Self-employment 'reduces tax take' as firms avoid responsibilities
The head of Theresa May's inquiry into the way millions of people work has said there is evidence businesses are using self-employment laws to avoid tax.
Matthew Taylor told the BBC that he wanted to see a new standard of "fair and decent" work which the public and private sector could sign up to.
He said that new flexible ways of working were very good for many businesses and people, but said a complicated tax system and lack of clarity on the law meant that employers and employees often clashed.
Some were deliberately using so-called gig workers to avoid paying contributions to the Treasury, he said.
"There is no question - and Phillip Hammond said this in the Autumn Statement - that when self-employment rose that reduces the tax take to the Exchequer," said Mr Taylor, who is head of the Royal Society for the Encouragement of Arts, Manufactures and Commerce.
"There are reasons why that might be a good thing in terms of how those people are working, but it is clear to a certain extent what is actually going on is, people are creating forms of work for themselves, or businesses are creating forms of work, to try to avoid tax.
"I think what should drive businesses is efficiency, productivity, innovation - not trying to evade tax.
"So, if we can make the system one where those incentives are less strong, then that would be an improvement."
His comments come on the day a report by the Trades Union Congress says the tax hit from the growth of "insecure work" could be as high as £4bn ($5bn) a year.
The TUC said that represented nearly a quarter of the social care budget spent in England.
The study claims that generally lower incomes for the self-employed and those on zero-hours contracts (which have been criticised for giving employees little job security) means that less tax is collected.

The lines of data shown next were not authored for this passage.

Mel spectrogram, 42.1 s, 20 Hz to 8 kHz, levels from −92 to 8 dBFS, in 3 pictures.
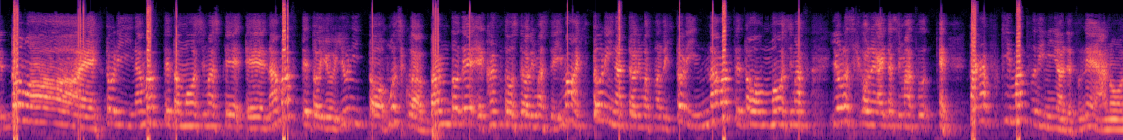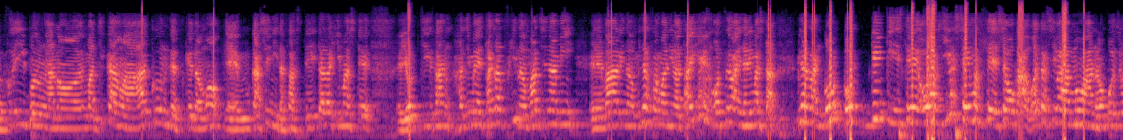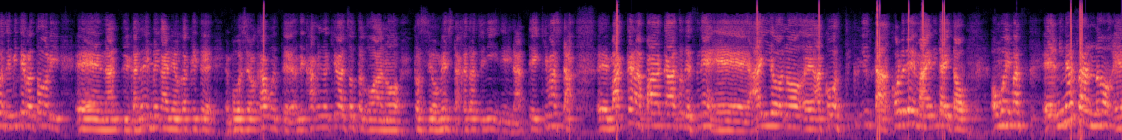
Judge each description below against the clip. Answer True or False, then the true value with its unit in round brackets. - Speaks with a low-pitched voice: False (230 Hz)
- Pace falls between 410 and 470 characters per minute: True (435 characters per minute)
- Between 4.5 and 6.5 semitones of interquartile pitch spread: True (5.1 semitones)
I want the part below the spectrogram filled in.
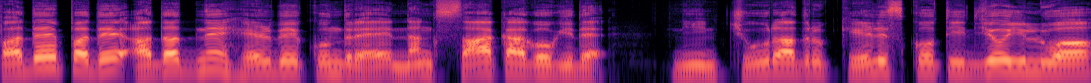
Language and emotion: Kannada, angry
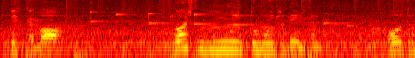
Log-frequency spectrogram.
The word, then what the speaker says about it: Kierkegaard: Nietzsche e Raul Seixas, para mim, dois grandes pensadores referenciais, e Søren Kierkegaard, que se pronuncia Kierkegaard.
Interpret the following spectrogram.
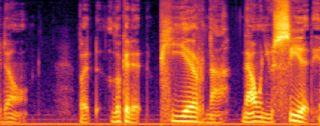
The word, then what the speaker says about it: pierna: Now when you see it and hear me saying it, la pierna, you can see where all the sounds are coming from. P-I, E, P-A, and then an R is always tough to hear.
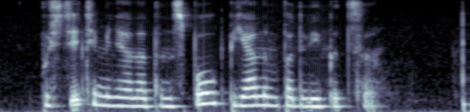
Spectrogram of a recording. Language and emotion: Russian, neutral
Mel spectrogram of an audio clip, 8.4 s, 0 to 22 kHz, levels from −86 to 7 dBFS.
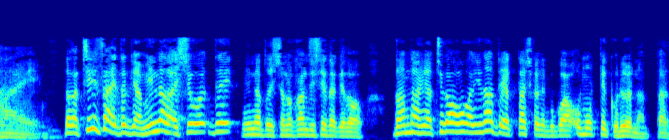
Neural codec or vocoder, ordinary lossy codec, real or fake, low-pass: codec, 16 kHz, 4 kbps, FreqCodec, smaller model; MP3, 32 kbps; fake; 7.2 kHz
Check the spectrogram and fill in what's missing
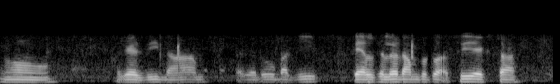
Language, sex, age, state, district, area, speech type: Assamese, male, 45-60, Assam, Darrang, rural, conversation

Lower pay, higher benefits
"The real worry here is the growth in low paid self-employment," Frances O'Grady, the general secretary of the TUC, told me.
"We see that both in terms of zero hours, and low paid self-employment, that people are much less likely to be paid as much as people in secure work."
Research from the Institute for Fiscal Studies revealed last week that a permanently employed person pays an effective rate of tax of 31% on their income
That falls to 22% for self-employed people, who pay lower levels of national insurance.
Businesses also save as they make no national insurance contributions and can avoid maternity and holiday pay entitlements.
Because self-employed people tend to be on lower incomes they also receive higher levels of benefits, another cost to the Treasury.
Choice or exploitation
The Chancellor has made it clear he is concerned about the issue and is likely to announce reforms to the tax system so that the treatment of permanent and self-employed workers is more equitable.
The first announcement on any major policy changes could come as soon as the Budget on 8 March.
Mr Taylor said that most people involved in new ways of working "choose and like" flexible jobs and zero hours, but some employees may face exploitation.
"This is a very complicated system," he said.
"How can we introduce greater clarity so people know what their rights are, so business people designing a business can design it in the right way?
"It is clear to me the review I am leading on only makes sense if we as a country are committed to the idea of all work being fair and decent and [that] provides people with the opportunity for fulfilment and development.
"We have been great as a country at creating jobs, but not enough of those jobs are good jobs that provide people with opportunities to grow and to develop.
"I am hoping that the review will mark a turning point, a point at which as a country we say it is not just the quantity of jobs that matters it is also the quality."
Carrot and stick
Mr Taylor said there may not be a need for new legislation and that workers on boards was not always the best option for businesses seeking to involve employees in how the firm is run.
The Prime Minister initially appeared to support worker representation on boards before later backing away from the proposal.
"Generally I think carrot works a bit better than stick," Mr Taylor said.
"The problem with stick, when it comes to employment and tax, is that when you wave one stick people find a way round it and then you have to wave another stick and then you've got sticks all over the place.
"So if there are ways of persuading people to do the right thing by encouragement, by support, through engagement, then that is the route I would prefer to use."